Forster’s passing remark strikes chords and makes us pause and reflect. That is a mark of great writing.

Sweat Shops

I must confess I thought the whole sweat shop thing had been long since eradicated. But not so — not in Jakarta any way. A recent story  gives us some of the disquieting details of the treatment workers receive on a daily basis while making 50 cents an hour for a shoe company that is reportedly worth $49 billion and spends $3.2 billion in sports endorsements alone:

They’re one of the world’s top sports clothing brands, but for years Nike have been dogged by allegations of sweatshops and child labor.

Now workers making Nike’s Converse shoes at a factory in Indonesia say they are being physically and mentally abused.

Workers at the Sukabumi plant, about 60 miles from Jakarta, say supervisors frequently throw shoes at them, slap them in the face, kick them and call them dogs and pigs. . . .

At the PT Amara Footwear factory located just outside Jakarta, where another Taiwanese contractor makes Converse shoes, a supervisor ordered six female workers to stand in the blazing sun after they failed to meet their target of completing 60 dozen pairs of shoes on time. “They were crying and allowed to continue their job only after two hours under the sun,” said Ujang Suhendi, 47, a worker at a warehouse in the factory.

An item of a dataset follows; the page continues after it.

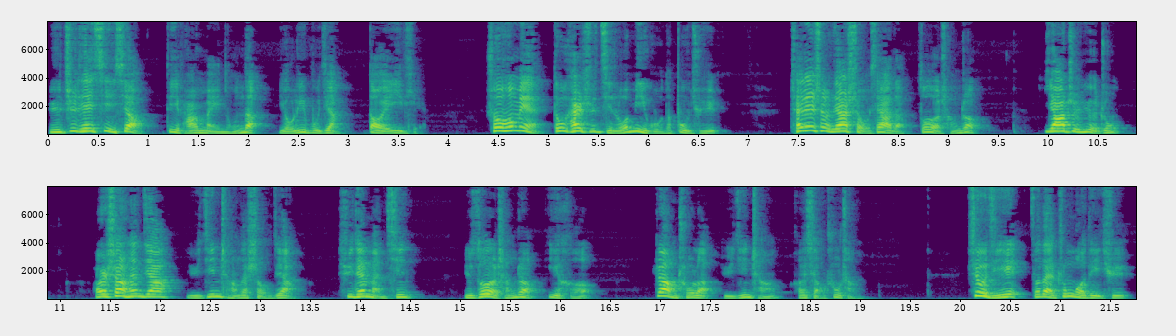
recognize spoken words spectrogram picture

The deeply unsettling thing about the story is not so much the description of the treatment of those workers — though that is certainly enough to disturb the sleep of any sensitive person. But what about the fact that none of the athletes who endorse Nike shoes for millions of dollars has spoken out about the abuses? One might argue that they don’t know, but ignorance is not an excuse when you are getting the kind of money these people are getting to endorse a pair of shoes that Moms in the ghetto have to shell out $200.00 for so their sons or daughters can keep up with the neighbor kids.

I note such names as Hope Solo, goal keeper for the American soccer team, Tiger Woods, Rory McIlroy, Michael Jordan, Rafael Nadal, Roger Federer and Michelle Wee — you know, the big names in sports. None of these people has said a word and Jordan, for one, has been with Nike since before Noah filled his ark with all those noisy, smelly animals. It does make one wonder why we adulate these people — because they excel at a sport, I suppose; certainly not because they have exemplary character. In fact, as I have noted in previous blogs, we don’t admire people for the “content of their character,” as Martin Luther King put it, we admire them because they can shoot a basketball, hit a golf ball, kick a soccer ball, or win a tennis tournament. Hardly reason to admire anyone. It suggests that we are indeed a shallow people.

One might argue that we cannot expect athletes to have a social conscience, that their job is to perform at a high level in their sport: they have no responsibility to their fans to set an example. Indeed, this is a hot topic among the talking heads on such TV networks as ESPN. But it does seem that when a person agrees to take millions of dollars — and we are talking about millions of dollars — for endorsing a product these people would first make sure the company is one they would want their names associated with. And Nike does not pass muster on that score. They have been running sweat shops for decades to make the outlandishly expensive shoes that kids simply must have. And they treat their workers like dirt. I don’t know about you, but I wouldn’t wear a pair of Nikes if you paid me.